The U equivalent value for 125V is 7.35 V.

After the voltage divider we choose a voltage regulator of12V DC (7812 model).

After that there is the U reference which the comparator will be working at U->U+ , Vo = 0 for the upper trip point:

Ucc = 12 V DC

U reference = Ucc*(R1*(R2//R3)/(R1+(R2//R3)

For the lower trip point 

U reference = Ucc*(R2/R1+R3)

i choose 10 K ohm for R1, after calculation i got 15.8 K ohm for R2. 

For R3 i got a negative value and that is not a good value for R3 at the positive feedback on the Upper trip point.

I'm still figuring out what mauy be the problem of having negative value.





B.Aswinth Raj's picture
Joined: Aug 16, 2016
Great Keep going!
February 14, 2017 - 9:08am

I am not able to completely understand your circuit.  

Provide me the schematics of your project if you need help on anything.

All the best!!

dennis's picture
Joined: Feb 11, 2017
Undervoltage and overvoltage Schematic design with multisim
March 22, 2017 - 10:37pm

Mr Raj,

I was  busy with the schematic, but it doesn't work according the requirements. This is the link of the schematic https://www.flickr.com/photos/147794132@N04/33462041741/in/dateposted-public/

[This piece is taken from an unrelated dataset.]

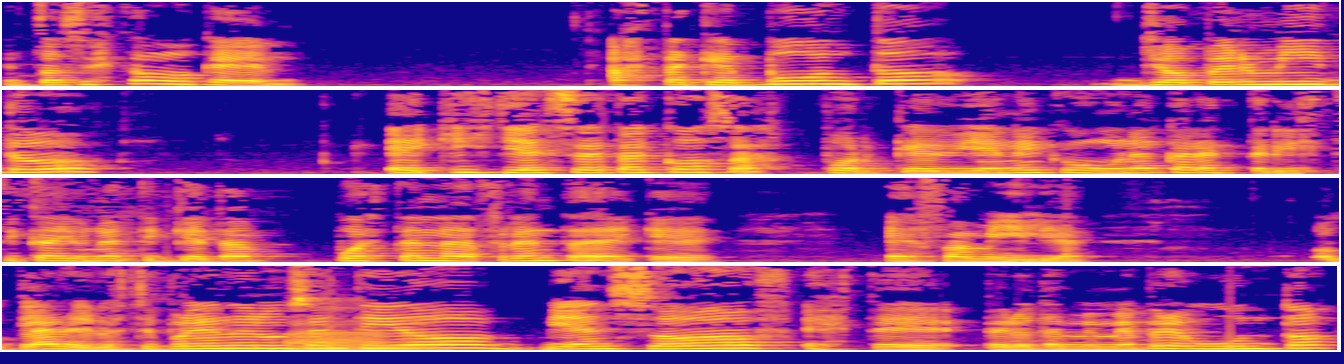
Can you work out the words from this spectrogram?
Entonces como que hasta qué punto yo permito X, Y, Z cosas porque viene con una característica y una etiqueta puesta en la frente de que es familia. O claro, yo lo estoy poniendo en un sentido bien soft, este, pero también me pregunto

I think that the values of the components or maybe the connections/ type of components or not right.


Best regards